Getting parents involved in reading achievement

Getting Parents Involved Encourage parents to help their children develop fluency by sending home nursery rhymes or poems for reading practice.

Getting parents involved in reading achievement

Parent involvement in a child's education is crucial. When parents get involved in their children's education, children are more likely to do better in school, be better behaved, have more positive attitudes toward school, and grow up to be more successful in life.

What's the best way for me to stay involved in my child's school activities? At the beginning of the school year, attend back-to-school night or other orientation events Get to know the teachers and other school personnel.

Listen to their plans, Getting parents involved in reading achievement what they hope to accomplish with their students, and understand why they chose these goals. Attend school events Go to sports events and concerts, student exhibitions, parent-teacher meetings, parents' night, and awards events, such as a "perfect attendance" breakfast.

Learn what the school offers Read the information the school sends home, and ask to receive information in your native language if necessary. Talk to other parents to find out what programs the school offers. Maybe there's a music program, after-school activity, sports team, or tutoring program your child would enjoy.

Remember to keep track of events throughout the school year. Attend parent organization meetings At most schools, a group of parents meets regularly to talk about the school. The meetings give you a good chance to talk with other parents and to work together to improve the school, as well as the chance to voice your hopes and concerns for your child and for the school.

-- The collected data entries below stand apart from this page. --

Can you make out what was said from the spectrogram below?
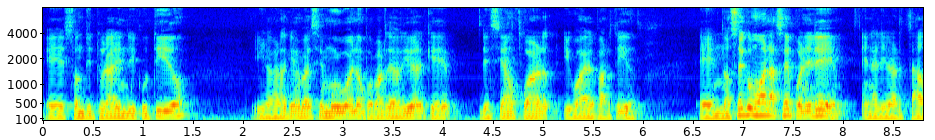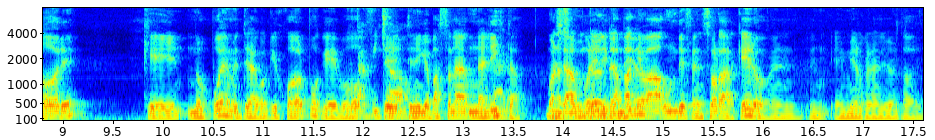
eh, son titulares indiscutidos y la verdad que me parece muy bueno por parte de River que desean jugar igual el partido. Eh, no sé cómo van a hacer ponerle en la Libertadores que no pueden meter a cualquier jugador porque vos te- tenés que pasar una, una lista. Claro. Bueno, o sea, según ponele, capaz que va un defensor de arquero el, el- el miércoles en Libertadores.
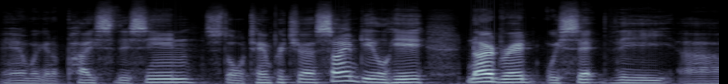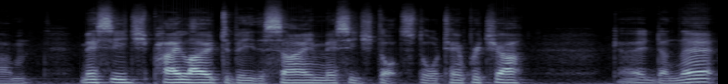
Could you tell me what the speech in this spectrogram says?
and we're going to paste this in, store temperature. Same deal here, Node-RED, we set the um, message payload to be the same, message.store temperature. Okay, done that.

Help organize parent-teacher meetings around your interests and those of other parents. If you are unable to attend these meetings, ask that the minutes of the meetings be sent to you.

Or, find out if the school makes these minutes available on its Web site. Volunteer in your child's school If your schedule permits, look for ways to help out at your child's school. Schools often send home lists of ways in which parents can get involved.

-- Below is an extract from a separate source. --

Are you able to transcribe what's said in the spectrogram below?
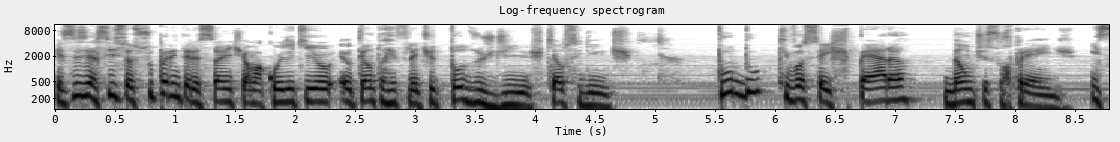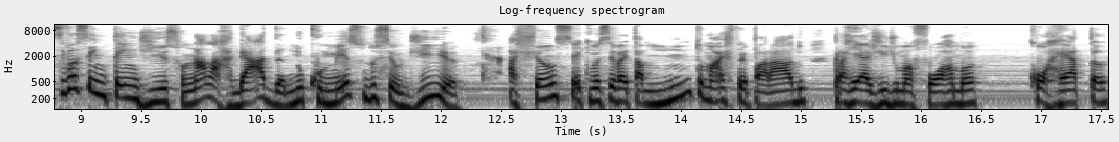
Esse exercício é super interessante, é uma coisa que eu, eu tento refletir todos os dias, que é o seguinte: tudo que você espera não te surpreende. E se você entende isso na largada, no começo do seu dia, a chance é que você vai estar muito mais preparado para reagir de uma forma correta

Schools often need volunteers who can: Chaperone field trips or dances and if your child thinks it's just too embarrassing to have you on the dance floor, sell soft drinks down the hall from the dance Serve on the school committees or advisory councils as a parent representative Help on projects such as the school newsletter may need an editor Help in your child's class, in the school library, in the cafeteria, or in the school office Make food for a school event Tutor students in areas such as reading, math, English, Spanish, computer skills, or other subjects Work in a parent resource center or help start one.

In these school centers, parents may gather informally, borrow materials on parenting and children's schoolwork, and get information about community services If work or other commitments make it impossible for you to volunteer in the school, look for ways to help at home For example, you can make phone calls to other parents to tell them about school-related activities or maybe help translate a school newsletter from English into another language.

What if I don't have time to volunteer as much as I would like? Even if you can't volunteer to do work at the school building, you can help your child learn when you're at home. The key question is, "What can I do at home, easily and in a few minutes a day, to reinforce and extend what the school is doing?

References Adapted from the following U. Department of Education publications: Helping Your Child Succeed in School. First published in June Revised and Questions Parents Ask About Schools. First published January For commercial use, please contact info colorincolorado.Want to get parents involved in the learning process?

You may be focused on the wrong metric. Why Getting Parents Involved in Learning Isn't Enough. Contributed By.

Getting parents involved in reading achievement

Robert Schuetz. Further Reading. Parental Effort, School Resources, and Student Achievement by . Epstein's Six Types of Parent Involvement Emphasize effort and achievement, and be a role model for getting work done before play.

education is really important when they see their parents involved with their teachers and their school. Parents feel a sense of accomplishment, too, when they help their children succeed in. Jan 01,  · Fidelity of teachers’ implementation of the Getting Ready intervention and parents’ responsiveness during home visits provided evidence that, in general, the Getting Ready intervention was in effect during home visits conducted by teachers in the experimental group in a manner consistent with its intent (Dane & Schneider, ) and in a.

Getting Parents Involved in Schools By: The Center for Comprehensive School Reform and Improvement. Research shows that parent involvement can . Achievement in all subjects improves with good reading skills.

Talk about school. It sounds simple, but it’s an important part of getting involved with your child’s education.

Getting Parents Involved: A Field Experiment in Deprived Schools.1 Francesco Avvisati, Marc Gurgand, ). In this context, the view that better informed and more involved parents could contribute to overcome many difficulties enjoys a large consensus.

Local initiatives abound, the scale of the impact on pupils’ achievement”. 6.